PROBLEM = Would you mind restating all of the records word for word, skipping the pictures?
==== ENTRIES PROVIDED ====
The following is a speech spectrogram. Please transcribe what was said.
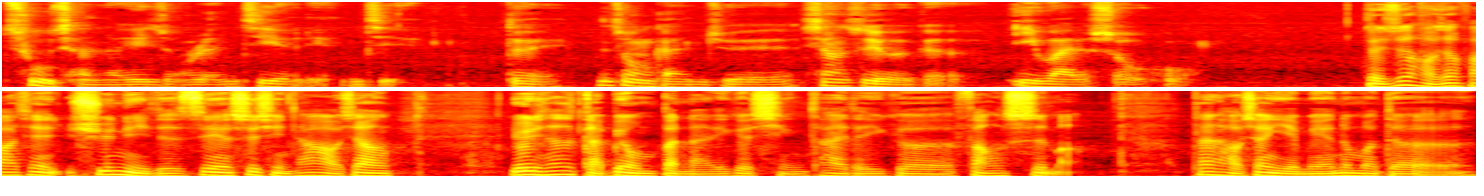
促成了一种人际的连接，对，那种感觉像是有一个意外的收获。对，就好像发现虚拟的这件事情，它好像有点像是改变我们本来的一个形态的一个方式嘛，但好像也没有那么的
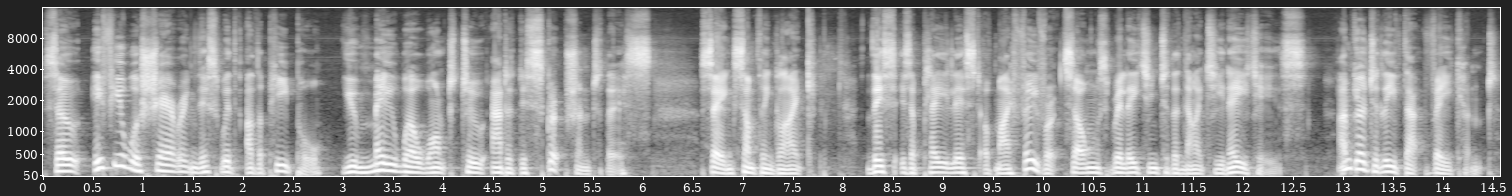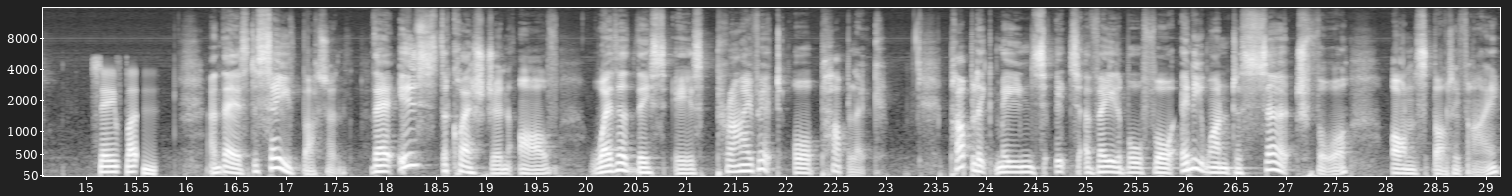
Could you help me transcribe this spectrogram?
So if you were sharing this with other people, you may well want to add a description to this, saying something like, This is a playlist of my favourite songs relating to the 1980s. I'm going to leave that vacant. Save button. And there's the save button. There is the question of whether this is private or public. Public means it's available for anyone to search for on Spotify,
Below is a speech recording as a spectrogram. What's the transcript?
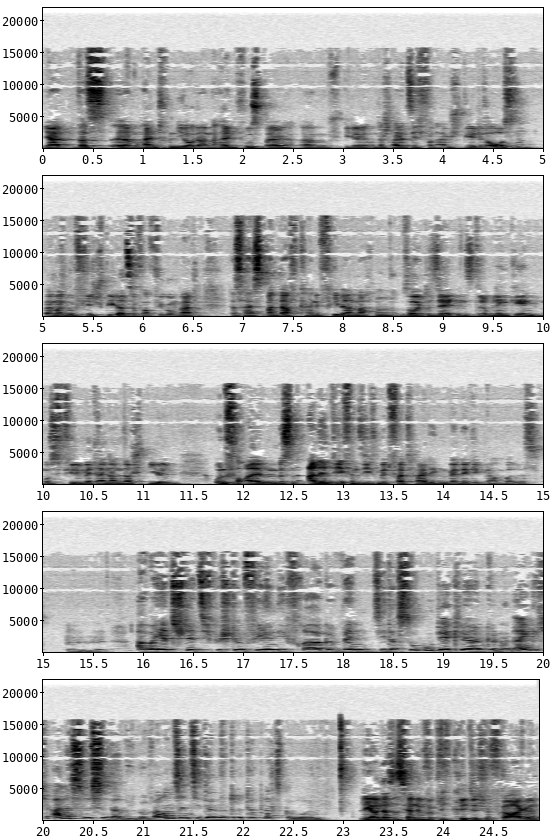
Ja, das ähm, Hallenturnier oder ein Hallenfußballspiel ähm, unterscheidet sich von einem Spiel draußen, weil man nur vier Spieler zur Verfügung hat. Das heißt, man darf keine Fehler machen, sollte selten ins Dribbling gehen, muss viel miteinander spielen und vor allem müssen alle defensiv mitverteidigen, wenn der Gegner am Ball ist. Mhm. Aber jetzt stellt sich bestimmt vielen die Frage, wenn Sie das so gut erklären können und eigentlich alles wissen darüber, warum sind Sie denn nur dritter Platz geworden? Leon, das ist ja eine wirklich kritische Frage.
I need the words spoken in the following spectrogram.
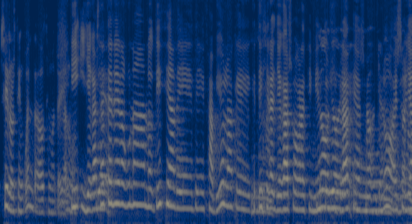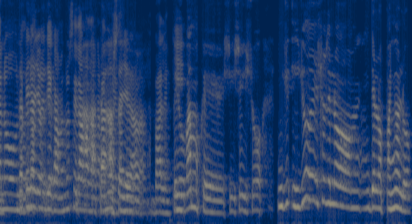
Sí. los 50 o 50 y algo. ¿Y, llegaste a tener alguna noticia de, Fabiola que, te hiciera llegar su agradecimiento, sus gracias? No, no, eso ya no, no, llegaba, no se daba la gana. No se llegaba. Vale. Pero vamos que sí se hizo. Y yo eso de los, de los pañuelos.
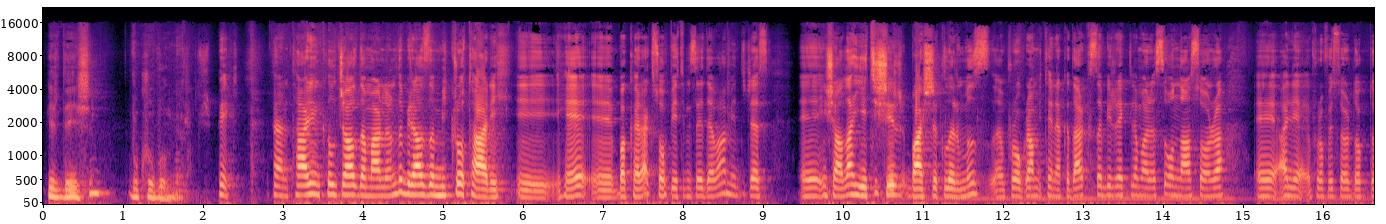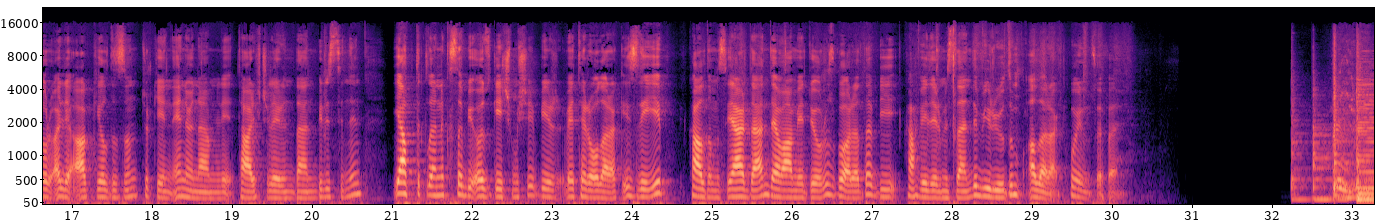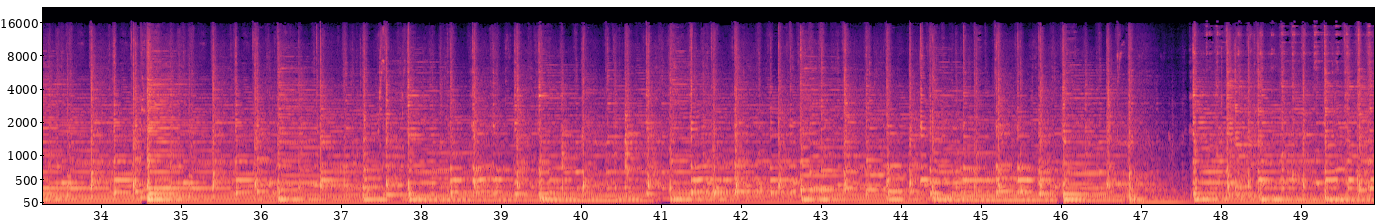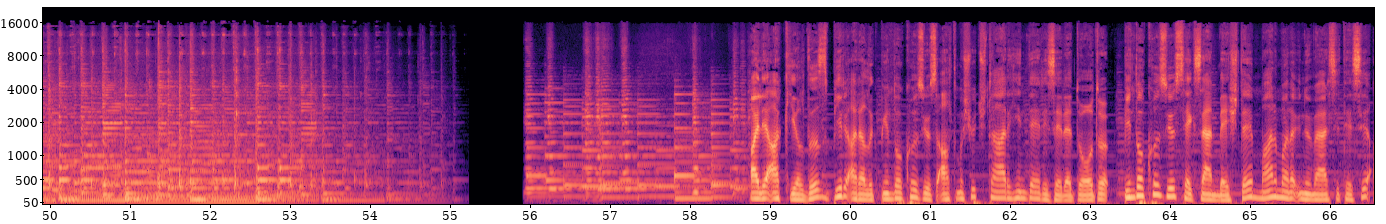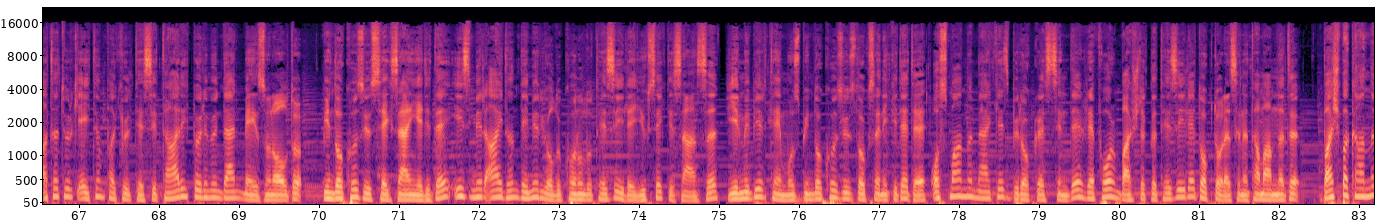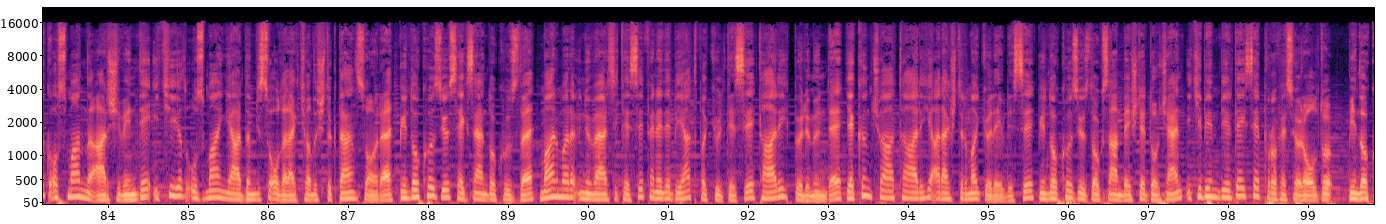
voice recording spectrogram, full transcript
bir değişim vuku bulmuyor. Peki. Efendim tarihin kılcal damarlarında biraz da mikro tarihe e, bakarak sohbetimize devam edeceğiz. E, inşallah yetişir başlıklarımız e, program bitene kadar kısa bir reklam arası ondan sonra Ali Profesör Doktor Ali Akyıldız'ın Türkiye'nin en önemli tarihçilerinden birisinin yaptıklarını kısa bir özgeçmişi bir veteri olarak izleyip kaldığımız yerden devam ediyoruz. Bu arada bir kahvelerimizden de bir yudum alarak. Buyurunuz efendim. Boom. Ali Ak Yıldız 1 Aralık 1963 tarihinde Rize'de doğdu. 1985'te Marmara Üniversitesi Atatürk Eğitim Fakültesi Tarih bölümünden mezun oldu. 1987'de İzmir Aydın Demiryolu konulu teziyle yüksek lisansı, 21 Temmuz 1992'de de Osmanlı Merkez Bürokrasisi'nde reform başlıklı teziyle doktorasını tamamladı. Başbakanlık Osmanlı Arşivinde 2 yıl uzman yardımcısı olarak çalıştıktan sonra 1989'da Marmara Üniversitesi Fen Edebiyat Fakültesi Tarih Bölümünde Yakın Çağ Tarihi Araştırma Görevlisi, 1995'te doçent, 2001'de ise profesör oldu.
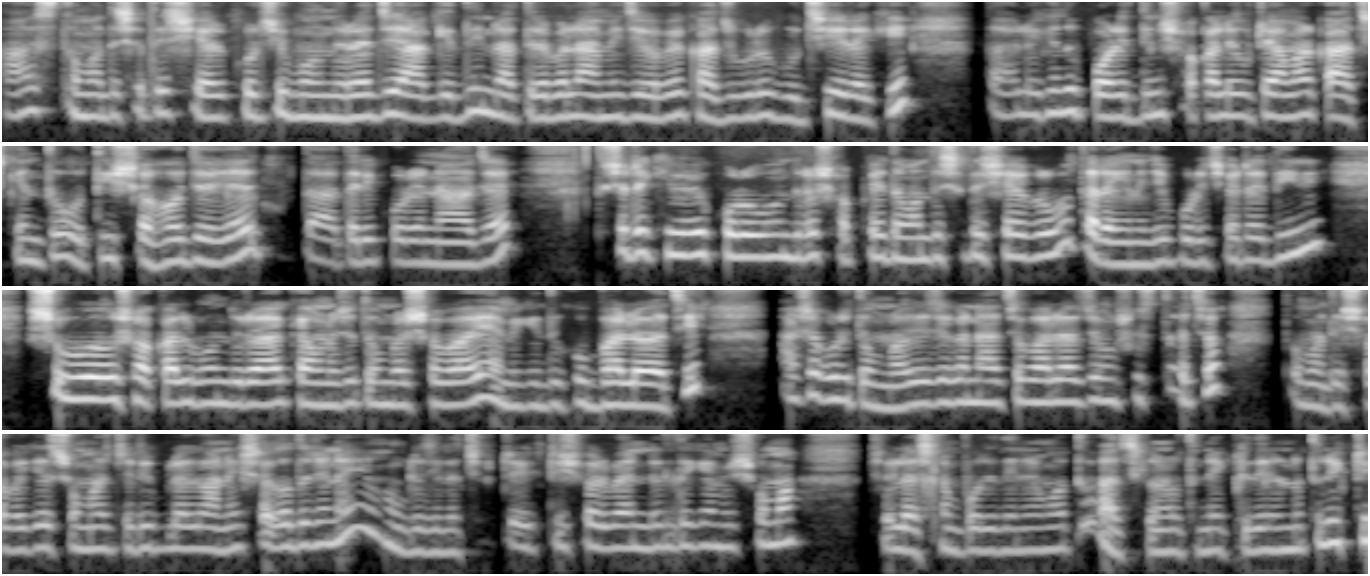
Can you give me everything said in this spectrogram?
আজ তোমাদের সাথে শেয়ার করছি বন্ধুরা যে আগের দিন রাতের বেলা আমি যেভাবে কাজগুলো গুছিয়ে রাখি, তাহলে কিন্তু পরের দিন সকালে উঠে আমার কাজ কিন্তু অতি সহজ হয়ে যায়, খুব তাড়াতাড়ি করে নেওয়া যায়। তো সেটা কীভাবে করব বন্ধুরা সবটাই তোমাদের সাথে শেয়ার করব, তার আগে নিজে পরিচয়টা দিই শুভ সকাল বন্ধুরা, কেমন আছো তোমরা সবাই? আমি কিন্তু খুব ভালো আছি। আশা করি তোমরাও যে যেখানে আছো ভালো আছো এবং সুস্থ আছো। তোমাদের সবাইকে সমাজ ডেলি ব্লগে অনেক স্বাগত জানাই। হুগলি জেলার ছোট্ট একটি শহর ব্যান্ডেল থেকে আমি সোমা চলে আসলাম প্রতিদিনের মতো। আজকে নতুন একটি দিনের নতুন একটি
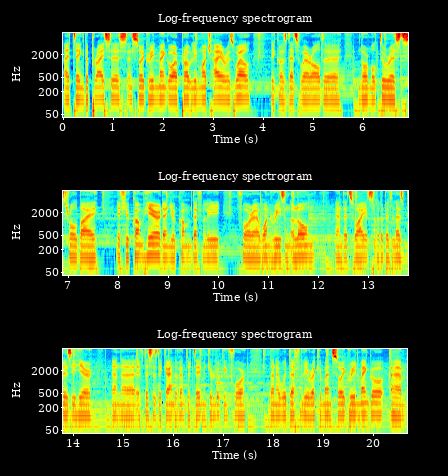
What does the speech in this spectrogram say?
I think the prices in soi Green Mango are probably much higher as well because that's where all the normal tourists stroll by. If you come here, then you come definitely for uh, one reason alone, and that's why it's a little bit less busy here. And uh, if this is the kind of entertainment you're looking for, then I would definitely recommend soi Green Mango, um,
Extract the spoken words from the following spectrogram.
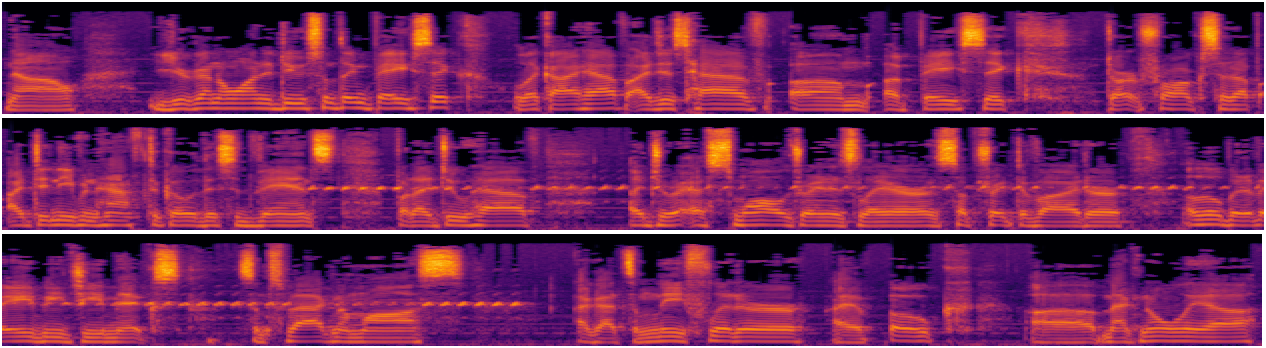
Now, you're going to want to do something basic like I have. I just have um, a basic dart frog setup. I didn't even have to go this advanced, but I do have a, a small drainage layer, a substrate divider, a little bit of ABG mix, some sphagnum moss, I got some leaf litter, I have oak, uh, magnolia,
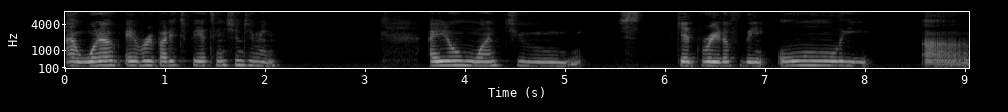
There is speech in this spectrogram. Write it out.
I want everybody to pay attention to me. I don't want to get rid of the only uh,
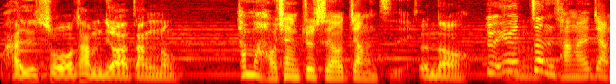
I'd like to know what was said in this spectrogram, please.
还是说他们就要这样弄？他们好像就是要这样子，哎，真的。对，因为正常来讲，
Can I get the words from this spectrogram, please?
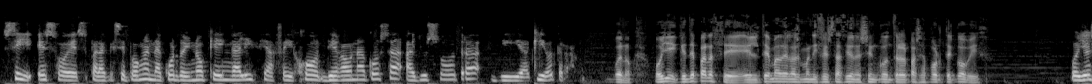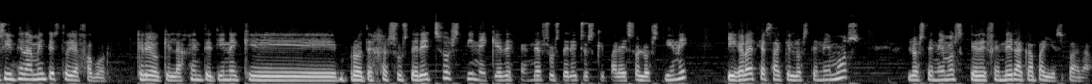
sí, eso es, para que se pongan de acuerdo y no que en Galicia Feijó diga una cosa, Ayuso otra y aquí otra. Bueno, oye, ¿qué te parece el tema de las manifestaciones en contra del pasaporte COVID? Pues yo sinceramente estoy a favor. Creo que la gente tiene que proteger sus derechos, tiene que defender sus derechos, que para eso los tiene, Y gracias a que los tenemos, los tenemos que defender a capa y espada.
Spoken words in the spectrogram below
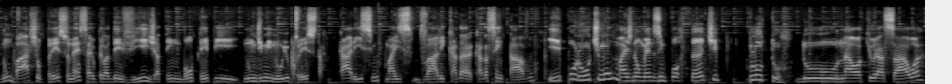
não baixa o preço, né? Saiu pela Devi, já tem um bom tempo e não diminui o preço, tá caríssimo, mas vale cada, cada centavo. E por último, mas não menos importante, Pluto, do Naoki Urasawa,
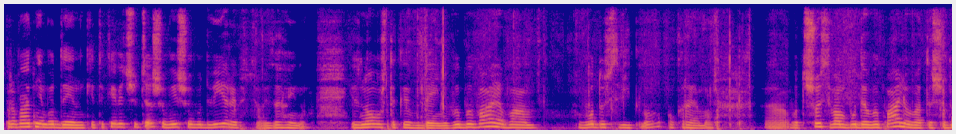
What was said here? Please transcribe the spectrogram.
приватні будинки, таке відчуття, що вийшов у двір і все, і загинув. І знову ж таки вдень. Вибиває вам воду світло окремо. От щось вам буде випалювати, щоб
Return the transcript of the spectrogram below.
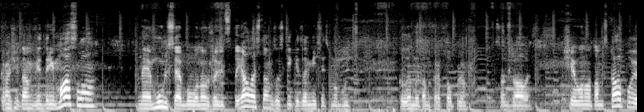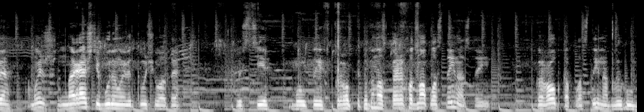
Коротше, там відрі масло, не емульсія, бо воно вже відстоялось там за скільки за місяць, мабуть, коли ми там картоплю саджали. Ще воно там скапує, а ми ж нарешті будемо відкручувати ось ці болти коробки. Тут у нас переходна пластина стоїть. Коробка, пластина, двигун.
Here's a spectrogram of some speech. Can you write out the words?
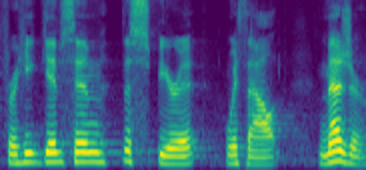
for he gives him the Spirit without measure.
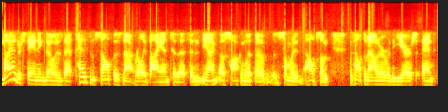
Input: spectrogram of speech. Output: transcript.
My understanding, though, is that Pence himself does not really buy into this. And you know, I was talking with uh, someone who helps him, has helped him out over the years, and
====
TASK RESPONSE =
The following is a speech spectrogram. Please transcribe what was said.
促成了一种人际的连接，对，那种感觉像是有一个意外的收获。对，就好像发现虚拟的这件事情，它好像有点像是改变我们本来的一个形态的一个方式嘛，但好像也没有那么的
Could you help me transcribe this spectrogram?
So if you were sharing this with other people, you may well want to add a description to this, saying something like, This is a playlist of my favourite songs relating to the 1980s. I'm going to leave that vacant. Save button. And there's the save button. There is the question of whether this is private or public. Public means it's available for anyone to search for on Spotify,
Below is a speech recording as a spectrogram. What's the transcript?
Ja, das ähm, Hallenturnier oder ein Hallenfußballspiel ähm, unterscheidet sich von einem Spiel draußen, weil man nur vier Spieler zur Verfügung hat. Das heißt, man darf keine Fehler machen, sollte selten ins Dribbling gehen, muss viel miteinander spielen und vor allem müssen alle defensiv mitverteidigen, wenn der Gegner am Ball ist. Mhm. Aber jetzt stellt sich bestimmt vielen die Frage, wenn Sie das so gut erklären können und eigentlich alles wissen darüber, warum sind Sie denn nur dritter Platz geworden? Leon, das ist ja eine wirklich kritische Frage.
I need the words spoken in the following spectrogram.
Sí. los 50 o 50 y algo. ¿Y, llegaste a tener alguna noticia de, Fabiola que, te hiciera llegar su agradecimiento, sus gracias? No, no, eso ya no, no, llegaba, no se daba la gana. No se llegaba. Vale. Pero vamos que sí se hizo. Y yo eso de los, de los pañuelos.
voice recording spectrogram, full transcript
bir değişim vuku bulmuyor. Peki. Efendim tarihin kılcal damarlarında biraz da mikro tarihe e, bakarak sohbetimize devam edeceğiz. E, inşallah yetişir başlıklarımız e, program bitene kadar kısa bir reklam arası ondan sonra Ali Profesör Doktor Ali Akyıldız'ın Türkiye'nin en önemli tarihçilerinden birisinin yaptıklarını kısa bir özgeçmişi bir veteri olarak izleyip kaldığımız yerden devam ediyoruz. Bu arada bir kahvelerimizden de bir yudum alarak. Buyurunuz efendim. Boom. Ali Ak Yıldız 1 Aralık 1963 tarihinde Rize'de doğdu. 1985'te Marmara Üniversitesi Atatürk Eğitim Fakültesi Tarih bölümünden mezun oldu. 1987'de İzmir Aydın Demiryolu konulu teziyle yüksek lisansı, 21 Temmuz 1992'de de Osmanlı Merkez Bürokrasisi'nde reform başlıklı teziyle doktorasını tamamladı. Başbakanlık Osmanlı Arşivinde 2 yıl uzman yardımcısı olarak çalıştıktan sonra 1989'da Marmara Üniversitesi Fen Edebiyat Fakültesi Tarih Bölümünde Yakın Çağ Tarihi Araştırma Görevlisi, 1995'te doçent, 2001'de ise profesör oldu.
Can you give me everything said in this spectrogram?
আজ তোমাদের সাথে শেয়ার করছি বন্ধুরা যে আগের দিন রাতের বেলা আমি যেভাবে কাজগুলো গুছিয়ে রাখি, তাহলে কিন্তু পরের দিন সকালে উঠে আমার কাজ কিন্তু অতি সহজ হয়ে যায়, খুব তাড়াতাড়ি করে নেওয়া যায়। তো সেটা কীভাবে করব বন্ধুরা সবটাই তোমাদের সাথে শেয়ার করব, তার আগে নিজে পরিচয়টা দিই শুভ সকাল বন্ধুরা, কেমন আছো তোমরা সবাই? আমি কিন্তু খুব ভালো আছি। আশা করি তোমরাও যে যেখানে আছো ভালো আছো এবং সুস্থ আছো। তোমাদের সবাইকে সমাজ ডেলি ব্লগে অনেক স্বাগত জানাই। হুগলি জেলার ছোট্ট একটি শহর ব্যান্ডেল থেকে আমি সোমা চলে আসলাম প্রতিদিনের মতো। আজকে নতুন একটি দিনের নতুন একটি
What does the speech in this spectrogram say?
I think the prices in soi Green Mango are probably much higher as well because that's where all the normal tourists stroll by. If you come here, then you come definitely for uh, one reason alone, and that's why it's a little bit less busy here. And uh, if this is the kind of entertainment you're looking for, then I would definitely recommend soi Green Mango, um,
Extract the spoken words from the following spectrogram.
Now, you're going to want to do something basic like I have. I just have um, a basic dart frog setup. I didn't even have to go this advanced, but I do have a, a small drainage layer, a substrate divider, a little bit of ABG mix, some sphagnum moss, I got some leaf litter, I have oak, uh, magnolia,
There is speech in this spectrogram. Write it out.
I want everybody to pay attention to me. I don't want to get rid of the only uh,
I'd like to know what was said in this spectrogram, please.
还是说他们就要这样弄？他们好像就是要这样子，哎，真的。对，因为正常来讲，
Can I get the words from this spectrogram, please?
sí, eso es, para que se pongan de acuerdo y no que en Galicia Feijó diga una cosa, Ayuso otra y aquí otra. Bueno, oye, ¿qué te parece el tema de las manifestaciones en contra del pasaporte COVID? Pues yo sinceramente estoy a favor. Creo que la gente tiene que proteger sus derechos, tiene que defender sus derechos, que para eso los tiene, Y gracias a que los tenemos, los tenemos que defender a capa y espada.
Spoken words in the spectrogram below
não baixa o preço, né? Saiu pela Devi, já tem um bom tempo e não diminui o preço, tá caríssimo, mas vale cada, cada centavo. E por último, mas não menos importante, Pluto, do Naoki Urasawa,
What was said here? Please transcribe the spectrogram.
приватні будинки, таке відчуття, що вийшов у двір і все, і загинув. І знову ж таки вдень. Вибиває вам воду світло окремо. От щось вам буде випалювати, щоб
Return the transcript of the spectrogram below.
Коротше, там відрі масло, не емульсія, бо воно вже відстоялось там за скільки за місяць, мабуть, коли ми там картоплю саджали. Ще воно там скапує, а ми ж нарешті будемо відкручувати ось ці болти коробки. Тут у нас переходна пластина стоїть. Коробка, пластина, двигун.
Here's a spectrogram of some speech. Can you write out the words?
for he gives him the Spirit without measure.
Input: spectrogram of speech. Output: transcript.
My understanding, though, is that Pence himself does not really buy into this. And you know, I was talking with uh, someone who helps him, has helped him out over the years, and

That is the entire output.